An important announcement for Android developers from this year’s Google I/O was the full rollout of the Android runtime (ART). ART significantly improves Android’s performance, increasing application speed and reducing “jank” across the board. It provides the “performance boosting thing” that users have long been waiting for.
ART was announced last year as an alpha runtime with the release of KitKat, and with the L developer preview, it is now the standard, fully replacing the Dalvik runtime. Let’s take a look at what ART offers and why it is one of the most important steps in a long-running effort to improve Android’s smoothness.
First, let’s define what a runtime does. A runtime is a library used by a compiler to implement language functions during the execution of a program. It’s essentially the framework or platform on which your code runs. The C++ runtime, for example, is simply a collection of functions, but other runtimes, like .NET, package in a garbage collector and other language tools.
Up to this point, Android apps have used the Dalvik virtual machine to execute code. Java programs are compiled to Java bytecode, which is then translated to Dalvik bytecode by the “dx” tool. The Dalvik bytecode is then packaged as a Dalvik executable file (hence “dexing”), which is designed for constrained systems like you’d traditionally find on mobile devices.

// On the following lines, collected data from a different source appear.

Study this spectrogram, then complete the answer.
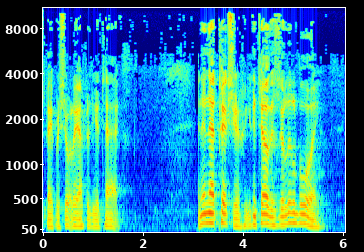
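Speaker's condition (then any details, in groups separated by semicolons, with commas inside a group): Parkinson's disease; father also had it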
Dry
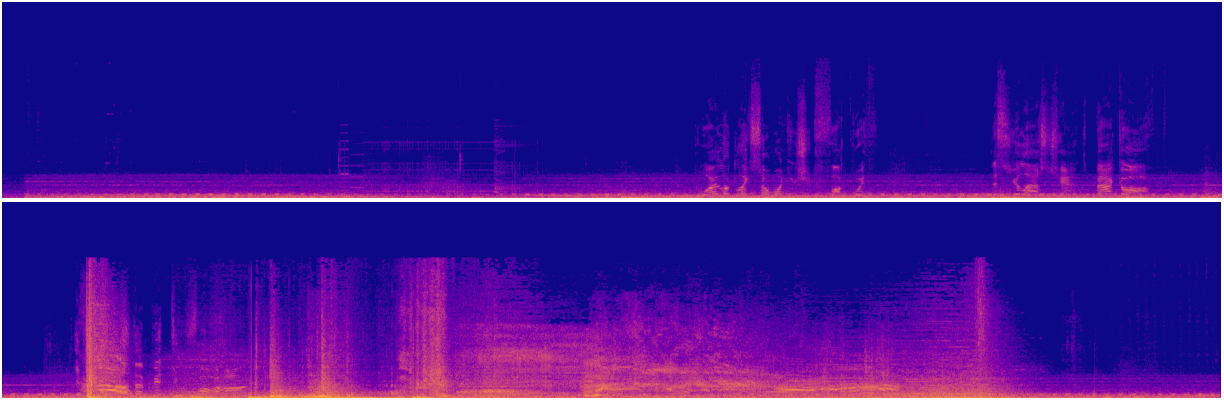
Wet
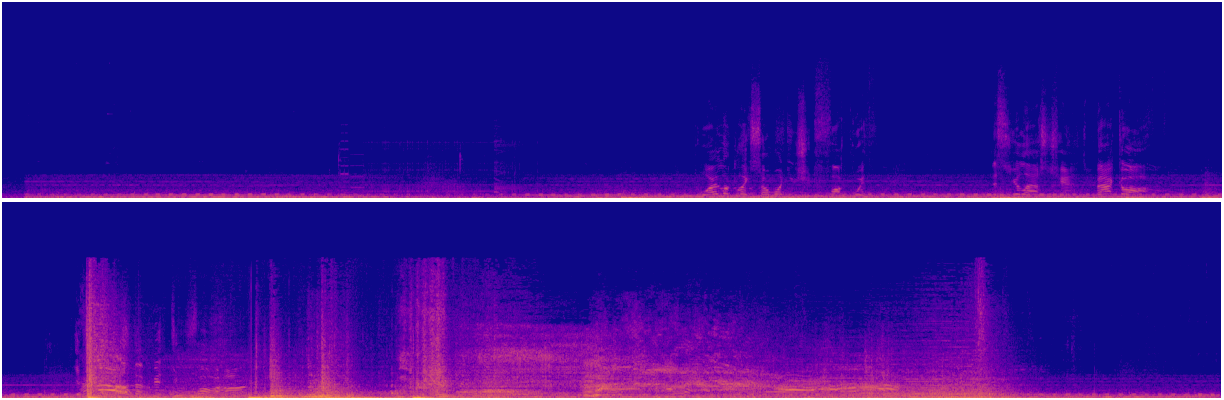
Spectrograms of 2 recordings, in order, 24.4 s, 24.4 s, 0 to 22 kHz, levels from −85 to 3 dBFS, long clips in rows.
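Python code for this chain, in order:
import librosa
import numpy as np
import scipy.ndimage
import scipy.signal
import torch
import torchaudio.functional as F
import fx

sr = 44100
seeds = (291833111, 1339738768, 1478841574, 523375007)

y = fx.echo_feedback(x, sr, ms=245, feedback_pct=42, wet_db=-21.5)
y = F.gain(torch.from_numpy(y), -6.0).numpy()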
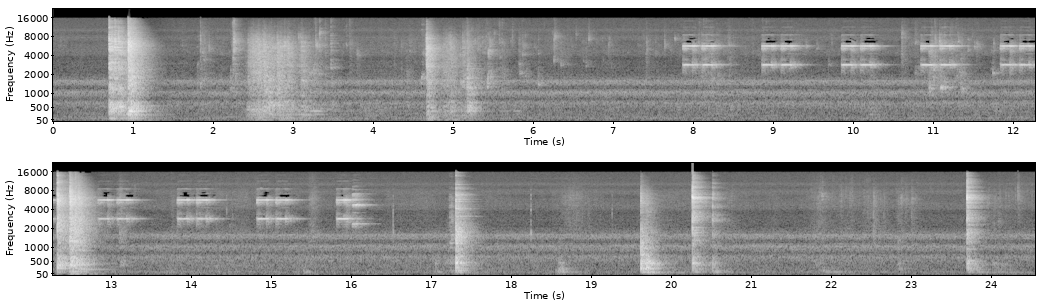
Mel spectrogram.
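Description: An electronic timer or alarm beeping about nine times, roughly once a second, with a steady hum underneath. Sharp knocks and clatters of kitchen handling come before and after the beeps.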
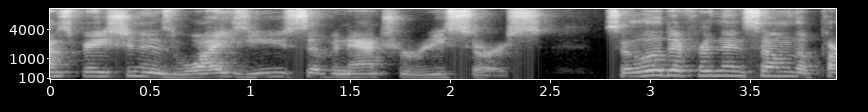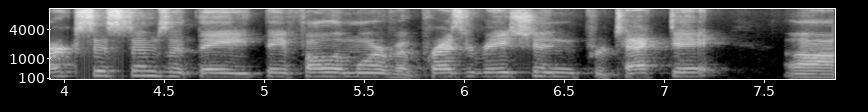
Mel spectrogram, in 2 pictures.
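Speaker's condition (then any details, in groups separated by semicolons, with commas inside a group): No condition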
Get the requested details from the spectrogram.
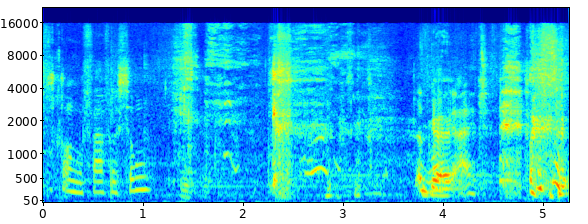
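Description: Two young women laugh heartily close by.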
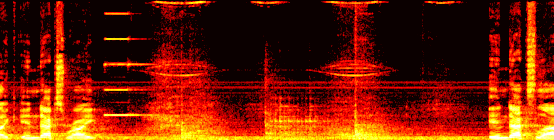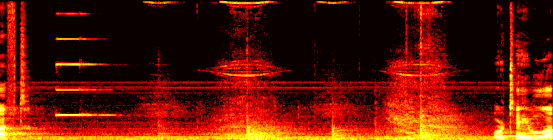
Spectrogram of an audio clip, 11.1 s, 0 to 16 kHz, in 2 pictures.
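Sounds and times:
carousel press mechanical whir: 1.2s - 4.8s, 6.2s - 10.6s.

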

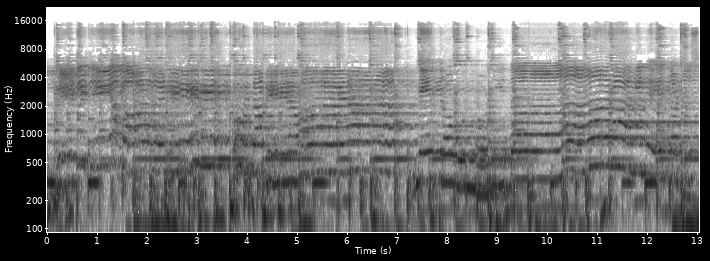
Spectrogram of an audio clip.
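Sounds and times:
children singing devotional song: 0.0s - 13.0s
hand drum rhythm: 0.0s - 13.0s
harmonium: 0.0s - 13.0s.

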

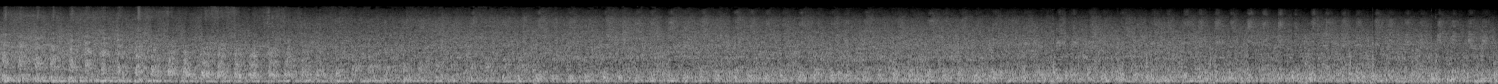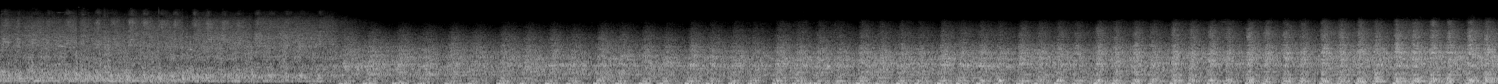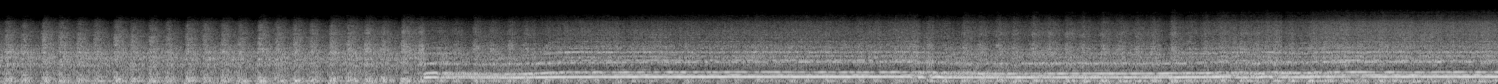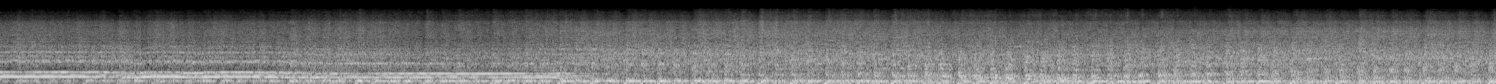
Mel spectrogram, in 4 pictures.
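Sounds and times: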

With the L release, which is anticipated to arrive this fall, Dalvik will be replaced by ART.
ART over Dalvik
ART introduces ahead-of-time (AOT) compilation, which can be beneficial for mobile applications as opposed to Dalvik’s just-in-time (JIT) compiler. For apps running on Dalvik, the JIT will compile your DEX files to machine code when your application is launched and as your app is running. Performing this step at launch can slow down app start times, especially on resource-starved devices. AOT compilation eliminates compiling bytecode to machine code at launch and instead performs this step at installation time. When the app…
Continue Reading Article